As I stated earlier this week, it seems to me that NATO is almost required to take some steps like this in response to what we’re seeing from the Russians in the wake of the Crimean Annexation. Getting directly involved in the Ukraine matter, even to the limited extent of providing arms to the Ukrainians, strikes me as unwise for many reasons, however we do need to take into account the probability that Western responses, or the lack thereof, to what Russia may or may not have planned for Eastern Ukraine and what happened in Crimea could lead Putin to believe that the world will not care much if he expands his reach to other parts of Eastern Europe that may be of “interest” to Russia. We’ve already seen some indications of events similar to what has happened in eastern Ukraine unfolding in the Transnistria region of Moldova, and some Russian legislators have said the nation needs to look out for the ethnic Russian citizens of Estonia, which just so happens to be a NATO ally. Allowing Putin to continue making moves like this without making it clear in some way that there are limits to what he’ll be allowed to get away with would potentially lead him and others in Russia to think that they can continue trying to redraw the map of Eastern Europe without consequence. That wouldn’t be in anyone’s interest, including ours.
Of course, all of this talk about NATO movements is making the continent just a bit nervous:
The announcement that NATO was strengthening its presence in Eastern Europe heightened nerves about Ukraine across all of Europe.
While officials did not want to speak on the record, the announcement fed palpable doubts about whether four-way talks scheduled for Thursday in Geneva — bringing Russia and Ukraine to the same table for the first time since February, with the United States and European Union joining in — would proceed as planned.
Germany, which has Europe’s strongest economy and is the most important European trading partner for Russia, was at pains ahead of the scheduled meeting to stress that the Continent spoke with one voice on sanctions against Russia.
Chancellor Angela Merkel of Germany and other leaders here have for weeks made it clear that they will go along with tougher sanctions, while cautioning behind closed doors that a serious rupture in business and other ties could take years to heal.
Germany depends on Russia for up to 40 percent of its natural gas.
Ms. Merkel and President Vladimir V. Putin of Russia talked by telephone on Tuesday evening, according to statements from both governments.
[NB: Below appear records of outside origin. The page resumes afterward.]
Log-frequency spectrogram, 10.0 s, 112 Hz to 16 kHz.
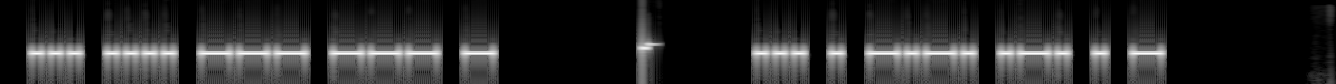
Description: Morse code, heard as a keyed tone, about 17 wpm, 700 Hz. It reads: SHOOT SECRET
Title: Sentences from Top 1200 Words - New Word Drill Alt - 17wpm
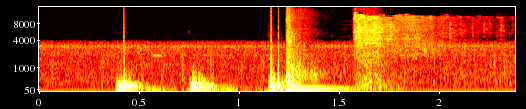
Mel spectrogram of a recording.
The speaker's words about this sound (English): Oh shit, just my luck! That bullet went right through the windshield of my cruiser!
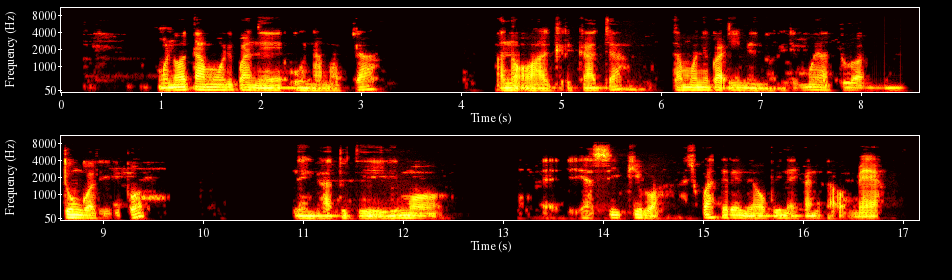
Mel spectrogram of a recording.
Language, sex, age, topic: Oshiwambo, male, 18-24, agriculture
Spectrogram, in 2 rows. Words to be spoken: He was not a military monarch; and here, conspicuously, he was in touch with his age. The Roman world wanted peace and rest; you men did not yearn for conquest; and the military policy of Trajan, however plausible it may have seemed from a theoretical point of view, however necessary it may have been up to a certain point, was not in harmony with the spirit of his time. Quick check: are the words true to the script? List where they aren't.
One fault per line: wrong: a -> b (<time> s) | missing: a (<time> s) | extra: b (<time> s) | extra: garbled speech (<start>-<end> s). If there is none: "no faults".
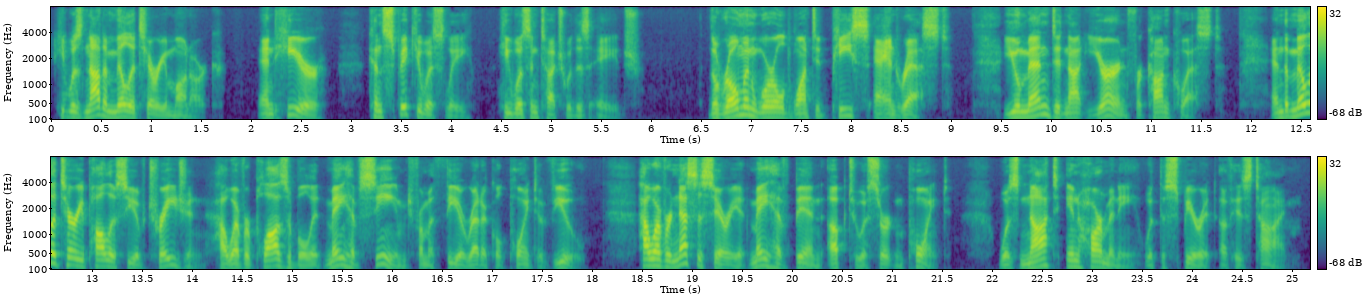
no faults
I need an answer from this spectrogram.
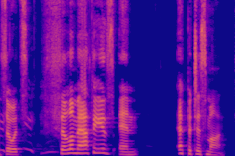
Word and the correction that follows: Epistemon: Epistemon, there it is. And guess which one is the smart one? – Epistemon.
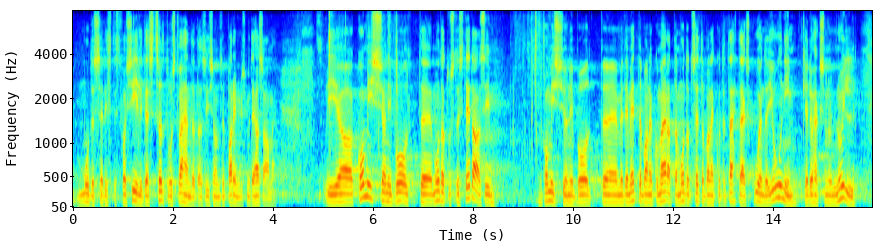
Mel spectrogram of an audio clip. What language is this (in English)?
Estonian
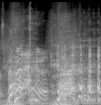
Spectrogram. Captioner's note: rawr!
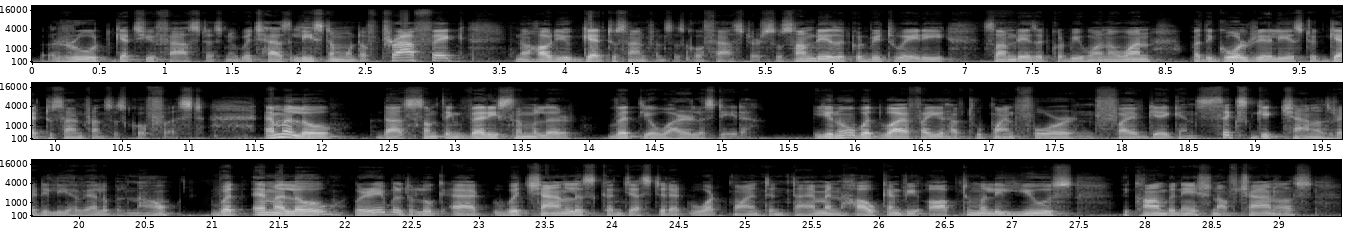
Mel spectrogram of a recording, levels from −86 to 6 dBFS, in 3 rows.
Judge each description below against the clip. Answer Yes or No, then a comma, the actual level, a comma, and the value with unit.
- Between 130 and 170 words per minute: No, average, 195 wpm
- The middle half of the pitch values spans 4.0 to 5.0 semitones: No, average, 3.5 semitones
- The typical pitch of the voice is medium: No, low, 115 Hz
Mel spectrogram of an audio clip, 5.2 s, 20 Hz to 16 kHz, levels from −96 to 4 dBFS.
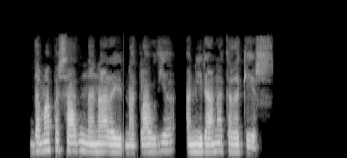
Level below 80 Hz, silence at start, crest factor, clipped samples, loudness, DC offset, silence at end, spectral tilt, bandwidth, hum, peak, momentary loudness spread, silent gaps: -62 dBFS; 0.45 s; 18 dB; under 0.1%; -19 LUFS; under 0.1%; 1.15 s; -6 dB/octave; 7.6 kHz; none; -2 dBFS; 8 LU; 2.64-2.79 s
In Berlin, a government spokesman, Georg Streiter, underlined that the two leaders did not necessarily come to any meeting of the minds, let alone a shared assessment that Ukraine, as Mr. Putin was quoted as saying, verged on the brink of civil war.
Instead, Mr. Streiter said, it will be “very important” for Russia to withdraw its forces from the border with eastern Ukraine and to tone down its rhetoric on the crisis there.
The fact that the Russians haven’t moved as quickly in response to the events in eastern Ukraine as they did in Crimea may be an indication that they aren’t quite as intent on grabbing territory there as some of their rhetoric suggests. After all, annexing portions of eastern Ukraine into Russia would be a significant escalation of any already tense situation in a way that the annexation of Crimea was not, largely due to the fact that Russia’s historical, strategic, and military claims in Crimea were much more substantial than they are elsewhere in Ukraine. Because of this, it’s possible that what Putin is actually looking for here are political and other concessions from the Ukrainians rather than additional territory that he would immediately have to worry about defending. This could involve additional autonomy for ethnic Russians in Ukraine, agreements from Ukraine and the west that the nation will remain essentially neutral, or a combination of both. This isn’t to discount the possibility that negotiations could fall apart and Russian tanks could start rolling west, but it’s worth keeping in mind that what we’re seeing in public may not be the whole story. In the meantime, though, it seems advisable for the West to make clear to Putin that his reach may end up exceeding his grasp.